▶ **TASK PROMPT**: Extract the text of every entry below exactly; leave images out.

▶ **PROVIDED MATERIAL**:
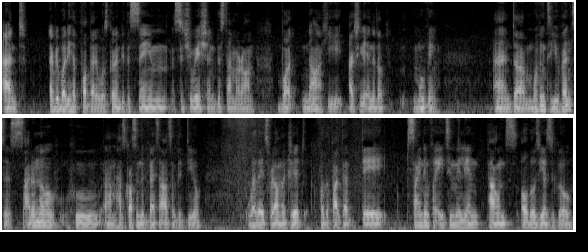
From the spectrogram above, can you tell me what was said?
and everybody had thought that it was going to be the same situation this time around. But no, he actually ended up moving and um, moving to Juventus. I don't know who um, has gotten the better out of the deal, whether it's Real Madrid for the fact that they signed him for 80 million pounds all those years ago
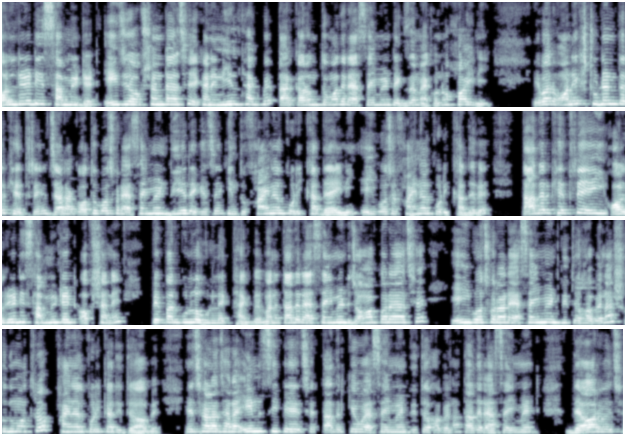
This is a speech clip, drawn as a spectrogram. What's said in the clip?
অলরেডি সাবমিটেড এই যে অপশনটা আছে এখানে নীল থাকবে, তার কারণ তোমাদের অ্যাসাইনমেন্ট এক্সাম এখনও হয়নি। এবার অনেক স্টুডেন্টদের ক্ষেত্রে যারা গত বছর অ্যাসাইনমেন্ট দিয়ে রেখেছে কিন্তু ফাইনাল পরীক্ষা দেয়নি, এই বছর ফাইনাল পরীক্ষা দেবে, তাদের ক্ষেত্রে এই অলরেডি সাবমিটেড অপশনে পেপারগুলো উল্লেখ থাকবে। মানে তাদের অ্যাসাইনমেন্ট জমা করা আছে, এই বছর আর অ্যাসাইনমেন্ট দিতে হবে না, শুধুমাত্র ফাইনাল পরীক্ষা দিতে হবে। এছাড়া যারা এনসি পেয়েছে, তাদেরকেও অ্যাসাইনমেন্ট দিতে হবে না, তাদের অ্যাসাইনমেন্ট দেওয়া রয়েছে,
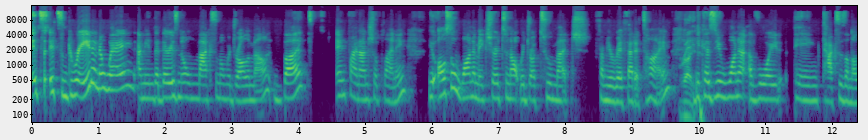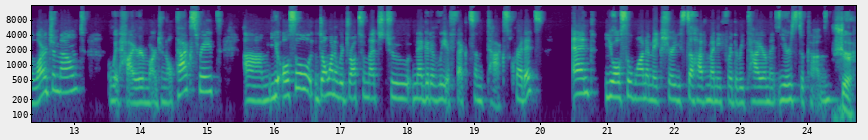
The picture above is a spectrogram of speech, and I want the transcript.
It's it's great in a way. I mean that there is no maximum withdrawal amount, but in financial planning, you also want to make sure to not withdraw too much from your RIF at a time. Right. Because you want to avoid paying taxes on a large amount with higher marginal tax rates. Um, you also don't want to withdraw too much to negatively affect some tax credits. And you also want to make sure you still have money for the retirement years to come. Sure,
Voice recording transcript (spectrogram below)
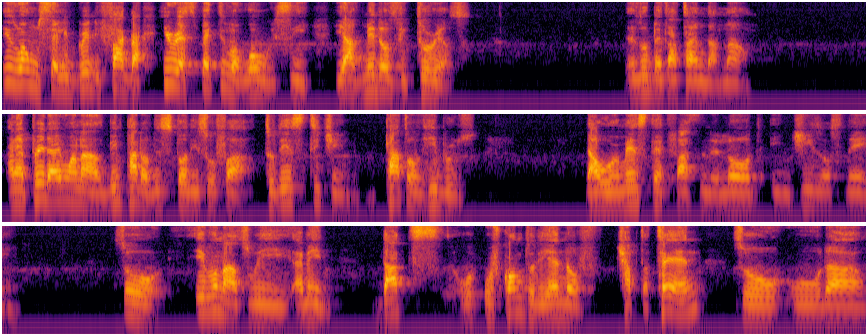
Is when we celebrate the fact that, irrespective of what we see, He has made us victorious. There's no better time than now. And I pray that everyone has been part of this study so far, today's teaching, part of Hebrews, that will remain steadfast in the Lord in Jesus' name. So, even as we, I mean, that's, we've come to the end of chapter 10. So, we'll, uh,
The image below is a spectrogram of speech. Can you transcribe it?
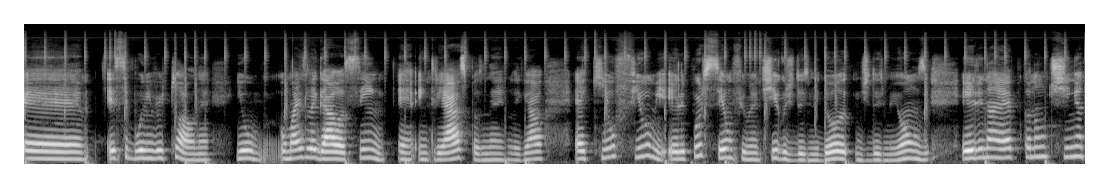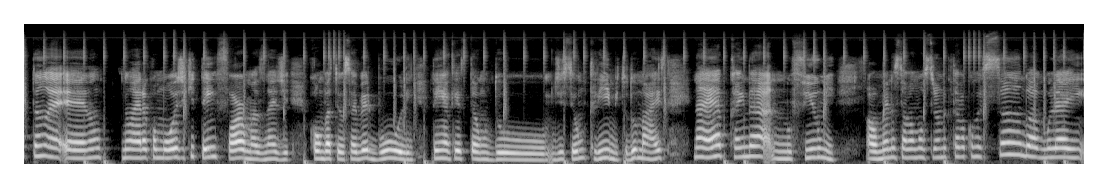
é, esse bullying virtual, né? E o, o mais legal, assim, é, entre aspas, né, legal, é que o filme, ele por ser um filme antigo de, 2012, de 2011, ele na época não tinha tão, é, é, não, não era como hoje que tem formas, né, de combater o cyberbullying, tem a questão do, de ser um crime e tudo mais. Na época, ainda no filme, ao menos estava mostrando que estava começando a mulher,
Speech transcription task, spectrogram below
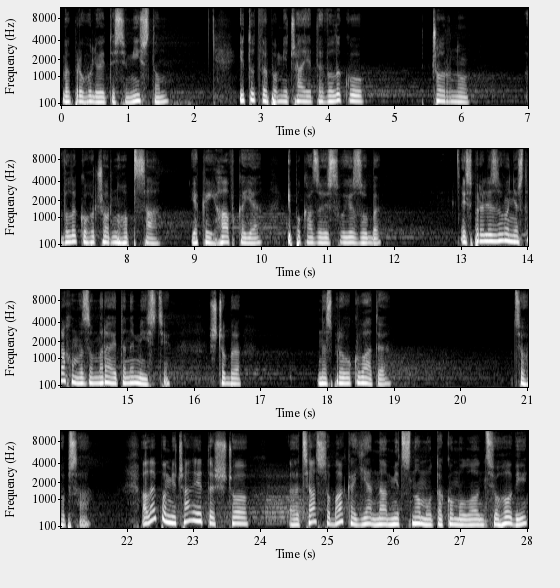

▶ **RESPONSE**:
From the spectrogram above, can you tell me what was said?
and everybody had thought that it was going to be the same situation this time around. But no, he actually ended up moving and um, moving to Juventus. I don't know who um, has gotten the better out of the deal, whether it's Real Madrid for the fact that they signed him for 80 million pounds all those years ago
This is a speech clip, drawn as a spectrogram. What's said in the clip?
অলরেডি সাবমিটেড এই যে অপশনটা আছে এখানে নীল থাকবে, তার কারণ তোমাদের অ্যাসাইনমেন্ট এক্সাম এখনও হয়নি। এবার অনেক স্টুডেন্টদের ক্ষেত্রে যারা গত বছর অ্যাসাইনমেন্ট দিয়ে রেখেছে কিন্তু ফাইনাল পরীক্ষা দেয়নি, এই বছর ফাইনাল পরীক্ষা দেবে, তাদের ক্ষেত্রে এই অলরেডি সাবমিটেড অপশনে পেপারগুলো উল্লেখ থাকবে। মানে তাদের অ্যাসাইনমেন্ট জমা করা আছে, এই বছর আর অ্যাসাইনমেন্ট দিতে হবে না, শুধুমাত্র ফাইনাল পরীক্ষা দিতে হবে। এছাড়া যারা এনসি পেয়েছে, তাদেরকেও অ্যাসাইনমেন্ট দিতে হবে না, তাদের অ্যাসাইনমেন্ট দেওয়া রয়েছে,
The picture above is a spectrogram of speech, and I want the transcript.
It's it's great in a way. I mean that there is no maximum withdrawal amount, but in financial planning, you also want to make sure to not withdraw too much from your RIF at a time. Right. Because you want to avoid paying taxes on a large amount with higher marginal tax rates. Um, you also don't want to withdraw too much to negatively affect some tax credits. And you also want to make sure you still have money for the retirement years to come. Sure,
Voice recording transcript (spectrogram below)
Is when we celebrate the fact that, irrespective of what we see, He has made us victorious. There's no better time than now. And I pray that everyone has been part of this study so far, today's teaching, part of Hebrews, that will remain steadfast in the Lord in Jesus' name. So, even as we, I mean, that's, we've come to the end of chapter 10. So, we'll, uh,
The image below is a spectrogram of speech. Can you transcribe it?
é, esse bullying virtual, né? E o, o mais legal, assim, é, entre aspas, né, legal, é que o filme, ele por ser um filme antigo de, 2012, de 2011, ele na época não tinha tão, é, é, não, não era como hoje que tem formas, né, de combater o cyberbullying, tem a questão do, de ser um crime e tudo mais. Na época, ainda no filme, ao menos estava mostrando que estava começando a mulher,
Speech transcription task, spectrogram below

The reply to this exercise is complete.